Many heirloom tomato plants are referred to as 'potato leaved' because their leaves look like the leaves of potato plants.   This extra early, cold-tolerant tomato was bred in the Czech Republic, and has a  wonderful, low-acid flavour.

Thursday, 16 June 2011

Meet this week's vegetables

  • Baby carrots — Our first carrots of the season! They're a little funny looking, but hey, we'd all be funny looking if we were stuck in the ground in early April!
  • Rouge Grenobloise head lettuce
  • Baby beets
  • Spring onions
  • Green garlic — This is garlic that hasn't matured yet, you can use the shank as you would a green onion, but with a mild garlic taste.
  • Collard greens— An underapreciated vegetable, collards are extremely nutritious. They're great in salads, steamed or boiled.
  • Parsley 

Thursday, 9 June 2011

Meet this week's vegetables

  • Heirloom leaf lettuce mix
  • Heirloom spicy mesclun mix —  A mix of mustard greens, baby chard, baby kale, a little lettuce, and anything green and tasty gets thrown in. A little hotter this week and even more variety!
  • Spinach
  • Green onions
  • Beets
  • Snow peas
  • Radishes
  • Fresh mint  — Use it fresh, or dry or freeze it for later use.

Thursday, 2 June 2011

Meet this week's vegetables

  • Heirloom leaf lettuce mix
  • Spinach mix —  A mix of savoy and Bordeaux spinach
  • Easter egg radishes
  • Rainbow Swiss chard
  • Mixed Kale — Red Russian, black palm and Siberian
  • Snow peas!
  • Cilantro 

The politics of food

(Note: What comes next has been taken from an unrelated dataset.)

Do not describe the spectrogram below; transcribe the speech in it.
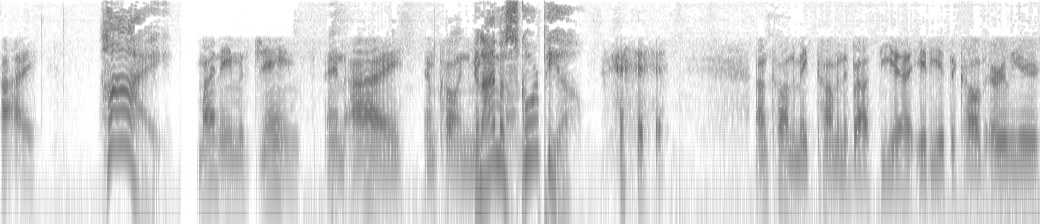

We're usually working too hard on the farm to spend much time thinking about the politics of food, but luckily, there are people who do. One of them is independent Canadian journalist Stephen Leahy, who writes from his home in Uxbridge, Ontario, mostly only with the support of his readers. This week, he has published a story that although is about agriculture in Europe, has relevance to the future of food in Canada as well.

Our farm is a member of the NFU, the National Farmers Union. It's president, Terry Boehm, sounded the alarm about an ongoing trade deal the Canadian government is working to forge with the EU. The laws threatening Europe's food system could be making their way here as well. I think you'll agree, this is a issue that needs to get more exposure.

A taste of things to come

In 2009, we planted a small orchard, including some sweet cherries. Mind you, this tree did get some special treatment, and these are the only two it produced this year, but there you have it, our first sweet cherries. And yes, they taste as good as they look!